We saw it most recently with Matthew Woods, convicted under the Malicious Communications Act 1988 for posting ‘sick jokes’ on his Facebook page about missing 5-year-old April Jones, and imprisoned for 12 weeks. Is Linford House the next in line for such a sentence?
The nineteen year-old from Canterbury was arrested yesterday evening and is being questioned by police for an alleged offence under the Malicious Communications Act. It is said that Mr House posted a picture of a burning poppy on Remembrance Sunday, along with a crude comment.
The story has been extensively covered in the press. The Independent quoted John Cooper QC as saying:

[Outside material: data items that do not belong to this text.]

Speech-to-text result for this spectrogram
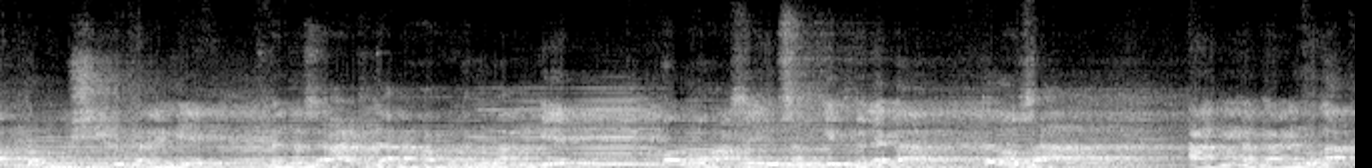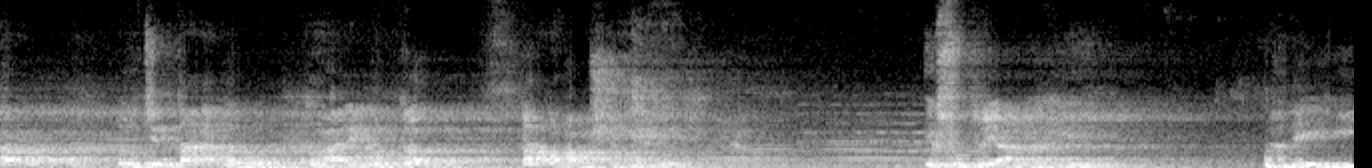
अब प्रभु शील करेंगे, मैं दशरार्थ जा रहा हूँ भगवान के, और वहाँ से जो संकेत मिलेगा तदनुसार आगे का कार्य होगा, पर तुम चिंता न करो, तुम्हारे पुत्र तरह अवश्य। एक सूत्र याद रखिए। भले ही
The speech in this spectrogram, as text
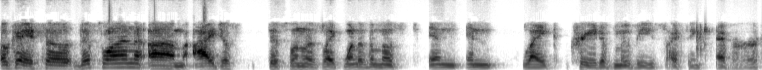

“Freedom of speech is not just the freedom to say nice things, it is the freedom to say obnoxious and distasteful things as well. What we have here, is a stupid and foolish young man making an obnoxious gesture. But to potentially criminalise him and to arrest him is disproportionate and dangerous to the very fundamental freedom of speech. There seems to be a growing intolerance and a particular intolerance to comments made on social media. It is almost as if certain sections of society – the police – are trying to send out unwarranted heavy-handed signals which are an affront to the very rights that we hold dear.”
Mr House has not harmed anyone by posting the picture. We may find it grossly offensive, but does this warrant a prosecution, with the tax payer potentially footing the bill? Is this another ‘nail in the coffin’ of free expression, or is this a just arrest?